Here, it is clear that the Illinois Appellate Court reversed and remanded for a new trial on aspects of the case other than the ownership of the "non-private" patents (the aspects on which remand was ordered were treated at length in the appellate opinion) and that that specific direction to the trial court was incorporated in the initial phrase of the mandate, "For the foregoing reasons, the judgment ... is reversed and remanded." Conversely, under Illinois law, the unreversed parts of the trial court judgment (in particular, the decision as to the ownership of the "non-private" patents) remained outstanding, unaffected by the reversal/remand, and formed a part of the Appellate Court's mandate. In short, Novicky has no viable exception to the Illinois preclusion rules on which to rest.

Novicky asks us, at this late stage, to order the District Court to abstain from further proceedings, at least until the state court proceeding is completed. This is a new argument and we decline to consider it now. We have very little information on the current status of the proceedings below, or of those in the state courts--and we have no basis whatever for any judgment of our own on appropriateness, convenience, or other factors bearing on possible abstention. The matter is left open for the District Court if Novicky decides to make an abstention request to that tribunal.

The result is that, after further consideration as directed by the Supreme Court, we reinstate Part VI ("Conclusion") of our previous opinion, 745 F.2d at 1437, 223 USPQ at 706, and reach the same conclusion.

Affirmed in part, Modified in part, Reversed in part, and Remanded.

 *

As in our original consideration of the case, Tsuetaki et al. did not participate in the proceedings on remand. Also as before, we treat this as one appeal

 1

As we previously said (745 F.2d at 1432 n. 17, 223 USPQ at 701-702 n. 17), the fact that a rehearing petition appears to be still pending in the state appellate court does not prevent that court's judgment from having conclusive effect. See Sixty-Third & Halsted Realty Co. v. Goldblatt Bros., 342 Ill.App. 389, 96 N.E.2d 838, 843, aff'd 410 Ill. 468, 102 N.E.2d 749 (1951). See also PSL Realty Co. v. Granite Inv. Co., 86 Ill. 2d 291, 56 Ill.Dec. 368, 427 N.E.2d 563, 570 (1981)

 2

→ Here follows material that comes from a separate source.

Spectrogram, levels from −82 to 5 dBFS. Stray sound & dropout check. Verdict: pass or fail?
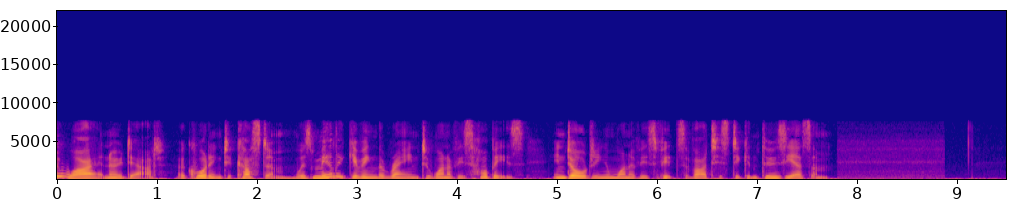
pass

Other Illinois opinions (not cited by Novicky) contain comparable (and even more explicit) language. See Pittsburgh, C., C. & St. L. Ry. Co. v. Gage, 286 Ill. 213, 217, 121 N.E. 582, 584 (1918) ("Where a judgment is reversed by an appellate court, the judgment of the appellate court is final upon all questions decided, and those questions are no longer open to consideration. If the cause has been remanded, the court to which it is remanded can take only such proceedings as conform to the judgment of the appellate court. If specific directions are given, the court can do nothing but carry out the specific directions. If specific directions are not given, it must be determined from the nature of the case what further proceedings are proper, and it is the duty of the court to which the cause is remanded to examine the opinion and proceed in conformity with it."); Shlensky v. South Parkway Building Corp., 44 Ill.App.2d 135, 194 N.E.2d 35, 38 (1963) ("It was the duty of the Circuit Court to examine the opinion of the Supreme Court and proceed in conformity with it.")